Copying starts at the line containing "Speech is pictured" and stops after the last line of the records; each line is repeated exactly, and pictures are skipped.

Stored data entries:
•••••

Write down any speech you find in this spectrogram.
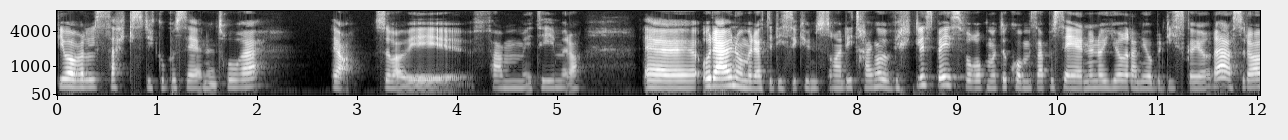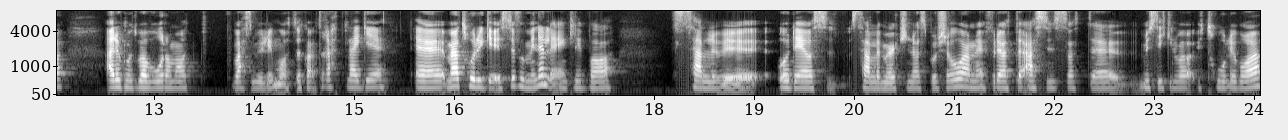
De var vel seks stykker på scenen, tror jeg. Ja. Så var vi fem i teamet, da. Eh, og det er jo noe med at disse kunstnerne de trenger jo virkelig space for å på en måte komme seg på scenen og gjøre den jobben de skal gjøre der. Så da er det på en måte bare hvordan man på best mulig måte kan tilrettelegge. Eh, men jeg tror det gøyeste for min del egentlig var selve og det å selge merchandise på showene. For jeg syns at uh, musikken var utrolig bra.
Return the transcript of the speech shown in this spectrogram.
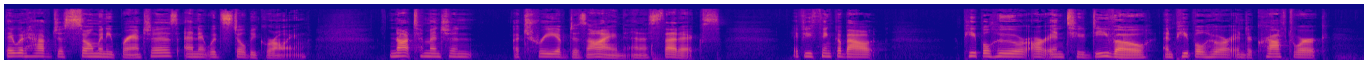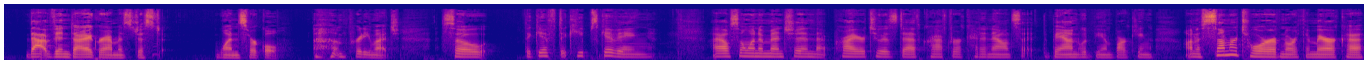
they would have just so many branches and it would still be growing. Not to mention a tree of design and aesthetics. If you think about people who are into Devo and people who are into Kraftwerk, that Venn diagram is just one circle, pretty much. So the gift that keeps giving. I also want to mention that prior to his death, Kraftwerk had announced that the band would be embarking on a summer tour of North America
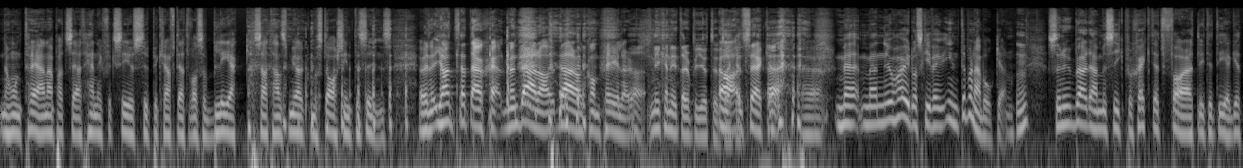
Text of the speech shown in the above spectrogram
när hon tränar på att säga att Henrik Fexeus superkraft är att vara så blek så att hans mjölkmustasch inte syns. Jag, inte, jag har inte sett det här själv, men därav, därav kom Paler. Ja, ni kan hitta det på youtube Ja, säkert. säkert. Eh, men, men nu har jag ju då skrivit inte på den här boken. Mm. Så nu börjar det här musikprojektet föra ett litet eget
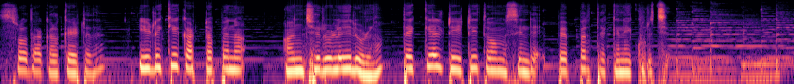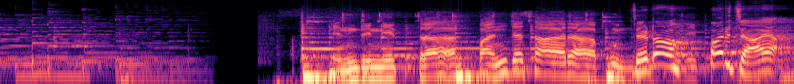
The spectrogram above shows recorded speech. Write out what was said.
ശ്രോതാക്കൾ കേട്ടത് ഇടുക്കി കട്ടപ്പന അഞ്ചുരുളിയിലുള്ള തെക്കേൽ ടി. ടി. തോമസിന്റെ പെപ്പർ തെക്കനെ കുറിച്ച് എന്തിനിത്ര പഞ്ചസാര ചേട്ടോ ഒരു ചായ.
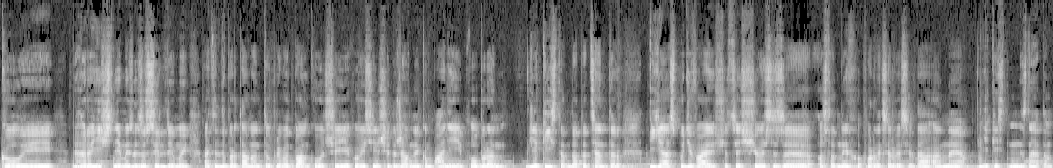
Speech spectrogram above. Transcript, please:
коли героїчними зусиллями it департаменту Приватбанку чи якоїсь іншої державної компанії обран якийсь там дата-центр. І я сподіваюся, що це щось з основних хмарних сервісів, да, а не якийсь, не знаю, там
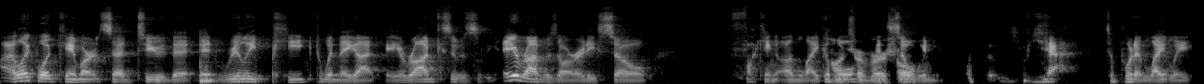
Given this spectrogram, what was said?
I like what Kmart said too that it really peaked when they got A Rod because it was A Rod was already so fucking unlikable, Controversial. so when, yeah, to put it lightly,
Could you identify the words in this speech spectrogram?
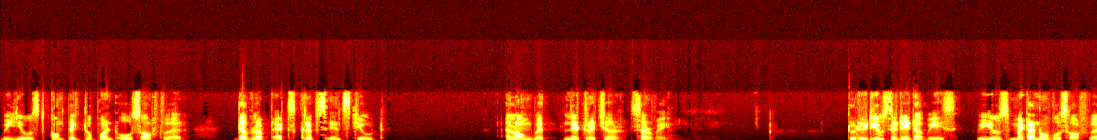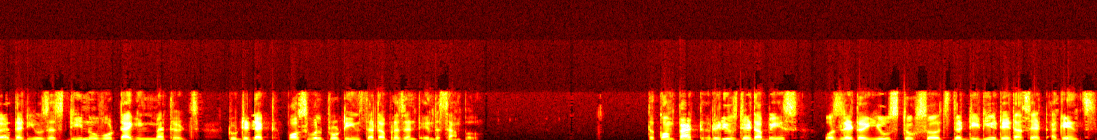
we used Compil 2.0 software developed at Scripps Institute along with literature survey. To reduce the database, we use Metanovo software that uses de novo tagging methods to detect possible proteins that are present in the sample. The compact reduced database was later used to search the DDA dataset against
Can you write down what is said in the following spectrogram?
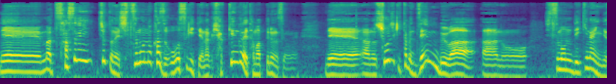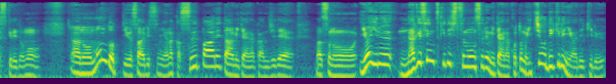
で、まあ、さすがにちょっとね、質問の数多すぎて、なんか100件ぐらい溜まってるんですよね。で、あの、正直多分全部は、あの、質問できないんですけれども、あの、モンドっていうサービスにはなんかスーパーレターみたいな感じで、まあ、その、いわゆる投げ銭付きで質問するみたいなことも一応できるにはできる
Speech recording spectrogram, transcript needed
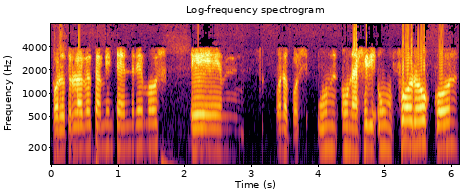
Por otro lado, también tendremos, eh, bueno, pues un, una serie, un foro con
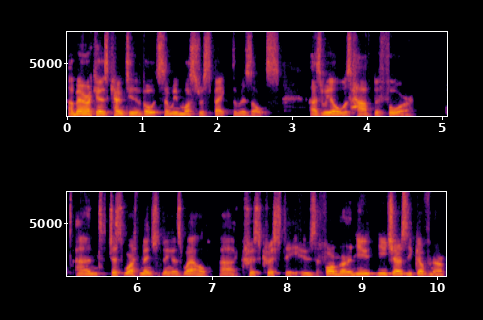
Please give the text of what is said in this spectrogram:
America is counting the votes, and we must respect the results as we always have before. And just worth mentioning as well, uh, Chris Christie, who's a former New, New Jersey governor,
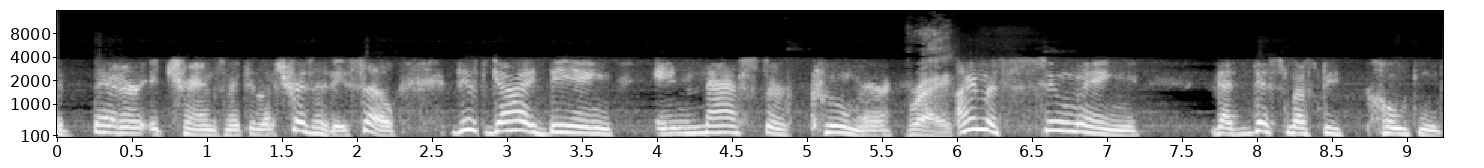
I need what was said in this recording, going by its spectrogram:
the better it transmits electricity. So this guy being a master coomer, Right. I'm assuming that this must be potent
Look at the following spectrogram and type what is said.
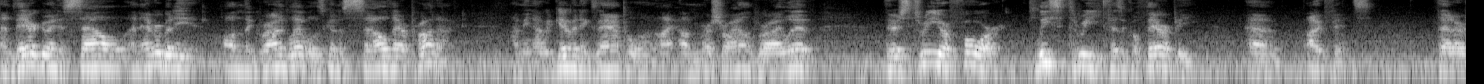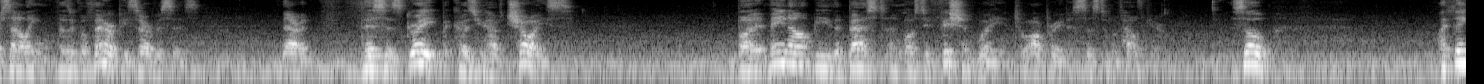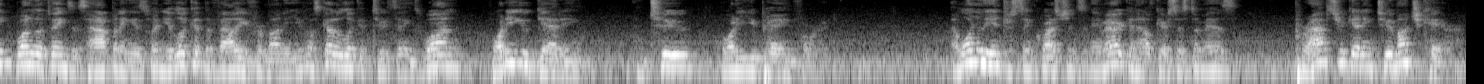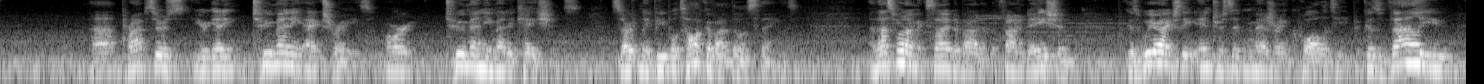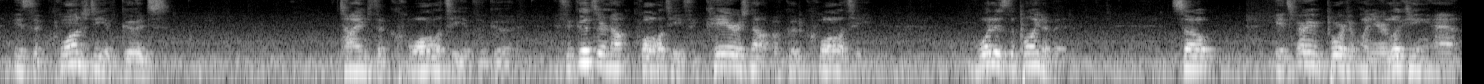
and they're going to sell, and everybody on the ground level is going to sell their product. I mean, I would give an example on, on Mercer Island where I live. There's three or four, at least three physical therapy uh, outfits that are selling physical therapy services. Now, this is great because you have choice, but it may not be the best and most efficient way to operate a system of healthcare. So, I think one of the things that's happening is when you look at the value for money, you've just got to look at two things. One, what are you getting? And two, what are you paying for it? And one of the interesting questions in the American healthcare system is perhaps you're getting too much care. Uh, perhaps there's you're getting too many X-rays or too many medications. Certainly, people talk about those things. And that's what I'm excited about at the foundation because we're actually interested in measuring quality because value is the quantity of goods times the quality of the good. If the goods are not quality, if the care is not of good quality, what is the point of it? So it's very important when you're looking at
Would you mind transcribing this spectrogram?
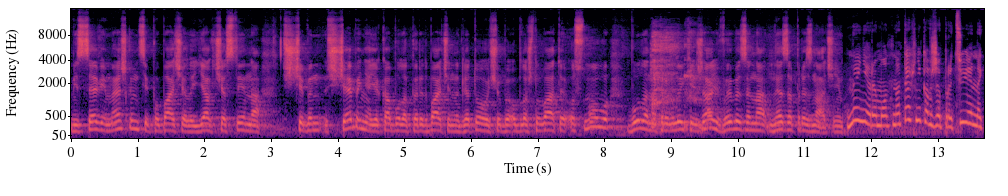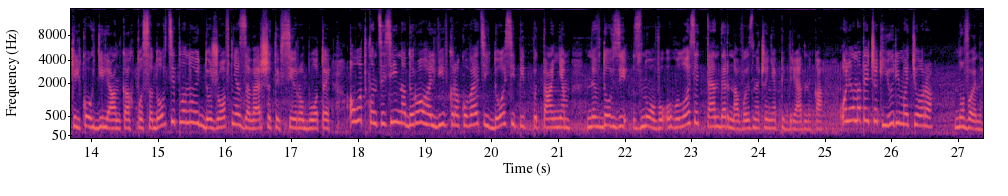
місцеві мешканці побачили, як частина щебен- щебеня, яка була передбачена для того, щоб облаштувати основу, була на превеликий жаль вивезена не за призначенням. Нині ремонтна техніка вже працює на кількох ділянках. Посадовці планують до жовтня завершити всі роботи. А от концесійна дорога Львів-Краковець й досі під питанням. Невдовзі знову оголосять тендер на визначення підрядника. Ольга Матейчик, Юрій Матьора. Новини.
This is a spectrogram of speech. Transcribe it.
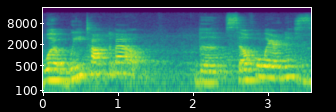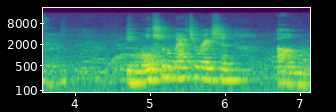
what we talked about, the self-awareness, mm-hmm. emotional maturation, um,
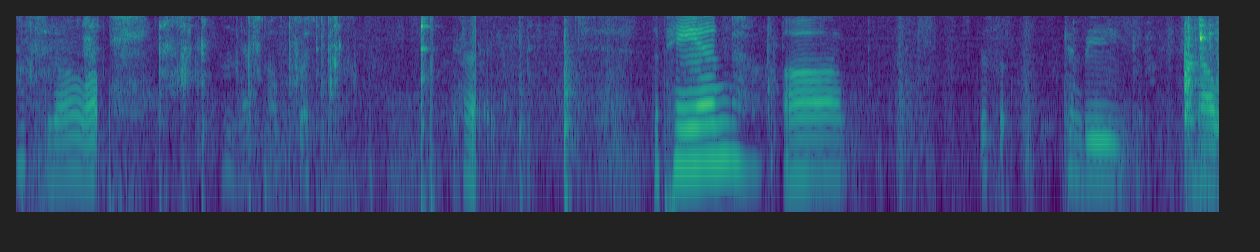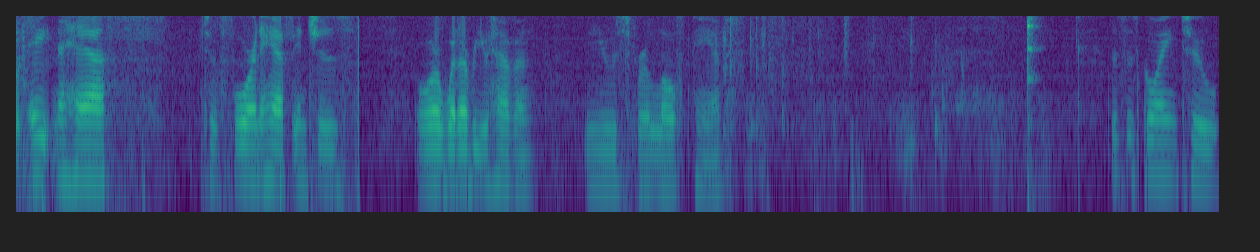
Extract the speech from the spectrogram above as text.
Mix it all up. Mm, that smells good. Okay. The pan, uh, this can be about eight and a half to four and a half inches, or whatever you have in, you use for a loaf pan. This is going to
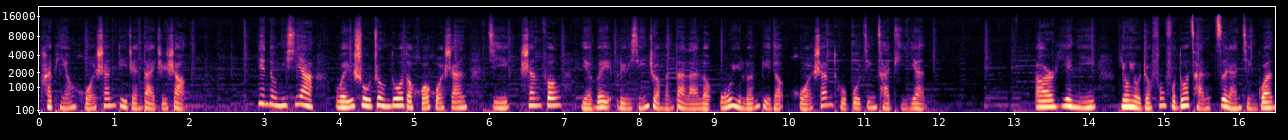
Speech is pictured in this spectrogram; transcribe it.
太平洋火山地震带之上。印度尼西亚为数众多的活火山及山峰，也为旅行者们带来了无与伦比的火山徒步精彩体验。而印尼拥有着丰富多彩的自然景观，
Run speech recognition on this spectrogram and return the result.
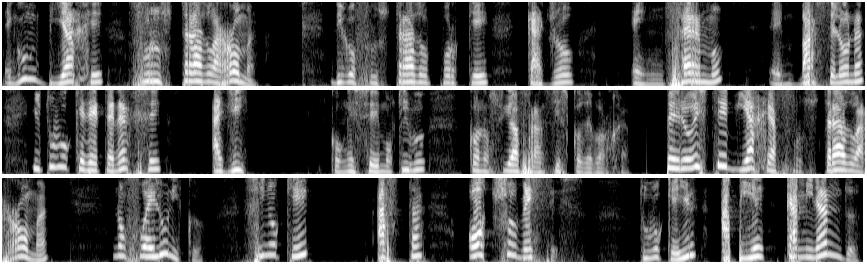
en un viaje frustrado a Roma. Digo frustrado porque cayó enfermo en Barcelona y tuvo que detenerse allí con ese motivo conoció a Francisco de Borja. Pero este viaje frustrado a Roma no fue el único, sino que hasta ocho veces tuvo que ir a pie caminando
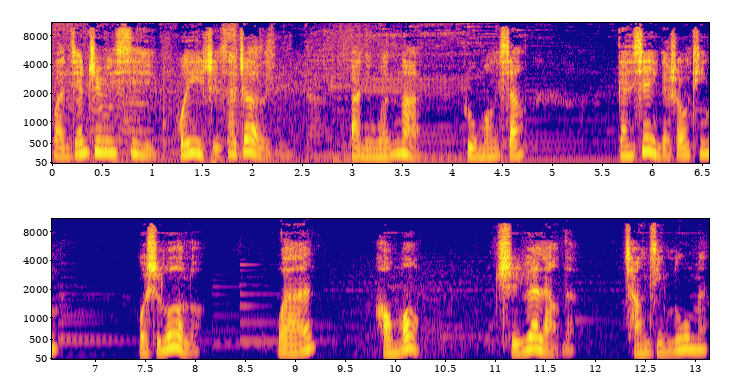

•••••

Finished exercise:
Speech is pictured in this spectrogram; transcribe it.
太平洋火山地震带之上。印度尼西亚为数众多的活火山及山峰，也为旅行者们带来了无与伦比的火山徒步精彩体验。而印尼拥有着丰富多彩的自然景观，
Run speech recognition on this spectrogram and return the result.
en un viaje frustrado a Roma. Digo frustrado porque cayó enfermo en Barcelona y tuvo que detenerse allí con ese motivo conoció a Francisco de Borja. Pero este viaje frustrado a Roma no fue el único, sino que hasta ocho veces tuvo que ir a pie caminando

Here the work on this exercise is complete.